Maryrose Myrtetus is photographed in the Eisenhower Executive Office Building in Washington, D.C., March 1, 2011 (Photo courtesy the White House)
Inside the White House
Three times per year, college students and recent graduates from around the country apply for one of 100-plus coveted positions as a prestigious White House intern. The White House doesn’t release statistics about the application rate, or the acceptance/rejection ratio, but such numbers are assumed to rival the nation’s most selective colleges and universities. This past spring, one of Vassar’s own—Maryrose Myrtetus ’09—made the cut.
Following a five-week European backpacking adventure immediately after graduation, Myrtetus moved to Philadelphia to work with Women Against Abuse (WAA), a prominent domestic violence prevention organization in Pennsylvania. She earned the slot through Philly Fellows, a program that places recent college grads in non-profit organizations to help them cultivate a career in public service. When Myrtetus's one-year fellowship ended, WAA hired her to stay on. It was good work for a good cause, Myrtetus explains, “but I majored in history at Vassar with the intent to work in public policy or government, and I wanted to do something more focused on that goal.”

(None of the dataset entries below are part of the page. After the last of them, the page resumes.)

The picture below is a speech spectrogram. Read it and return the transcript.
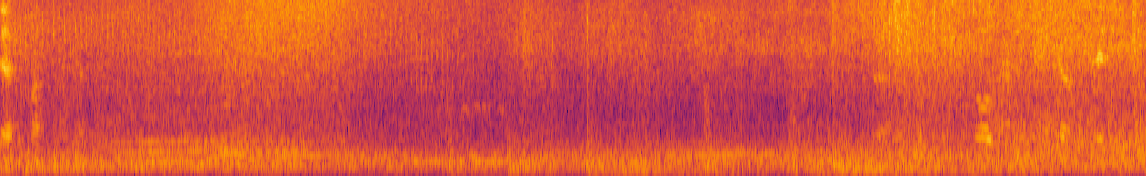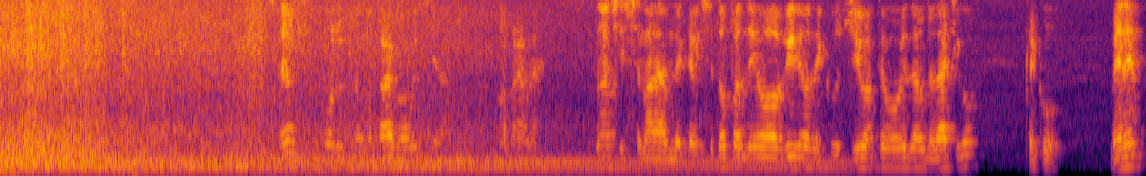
Si napravime. Па. Да значи се надевам дека ви се допадне ова видео, дека уживате во видео, гледајте го преку мене,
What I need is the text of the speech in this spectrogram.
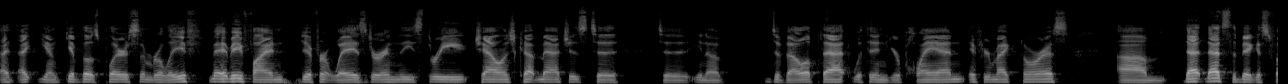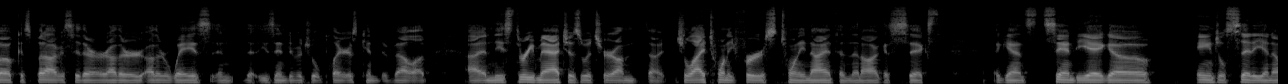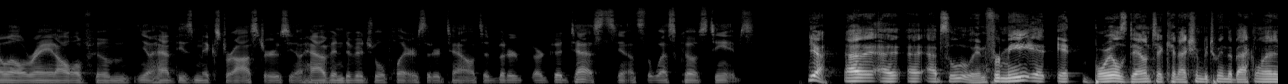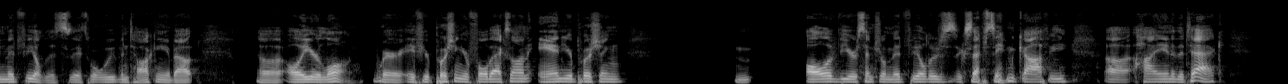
I, I, you know give those players some relief maybe find different ways during these three challenge cup matches to to you know develop that within your plan if you're Mike Norris. Um, that that's the biggest focus, but obviously there are other other ways in, that these individual players can develop. Uh, in these three matches, which are on uh, July 21st, 29th, and then August 6th against San Diego, Angel City, and OL Reign, all of whom you know have these mixed rosters. You know, have individual players that are talented, but are, are good tests. You know, it's the West Coast teams. Yeah, I, I, absolutely. And for me, it it boils down to connection between the back line and midfield. It's it's what we've been talking about uh, all year long. Where if you're pushing your fullbacks on and you're pushing all of your central midfielders except Sam Coffey uh, high into the attack,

A friend of a friend—a past White House intern—encouraged her to apply. “I had, like any diehard West Wing fan, dreamed of working in the White House someday, but I didn’t see that dream as a probable reality,” she says. Myrtetus notes that she doesn’t come from a political or otherwise well-connected family. She figured she’d need some sort of “in.” As it turned out, the “in” was the strength of her application: several essays, her Vassar transcript, a resume, and two recommendations (provided by Vassar professors Jim Merrell and Miriam Cohen).
Myrtetus got the nod right before Thanksgiving 2010. “It was a dream come true,” she recalls. Come January 2011, she headed from Pennsylvania to Pennsylvania Avenue to begin her 4-month-long spring internship.
She worked in the Office of the Chief of Staff to the Vice President, where her responsibilities included putting together briefing books, scheduling meetings, and taking calls. “It might not sound glamorous, but I enjoyed every minute of it because I knew that I was contributing in a small way to the Administration’s operations,” Myrtetus says.
Also—and fittingly, given her previous experience with WAA—she worked with Lynn Rosenthal, White House Adviser on Violence Against Women. Myrtetus drafted memos, did research, compiled fact sheets, attended meetings. One highlight was helping with preparations for Vice President Joe Biden’s late April speech about strengthening Title IX, especially as it relates to campus sexual assaults. “It was a fantastic experience to see the event grow from an idea floated in a meeting to a substantial and emotional speech that garnered national media coverage,” Myrtetus recalls.
Now, with her internship complete, Myrtetus has tasted Washington, and is thirsty for more. She is currently exploring opportunities that will keep her in the nation’s capital, solidly on the road to her desired career in government and public service. –Peter Bronski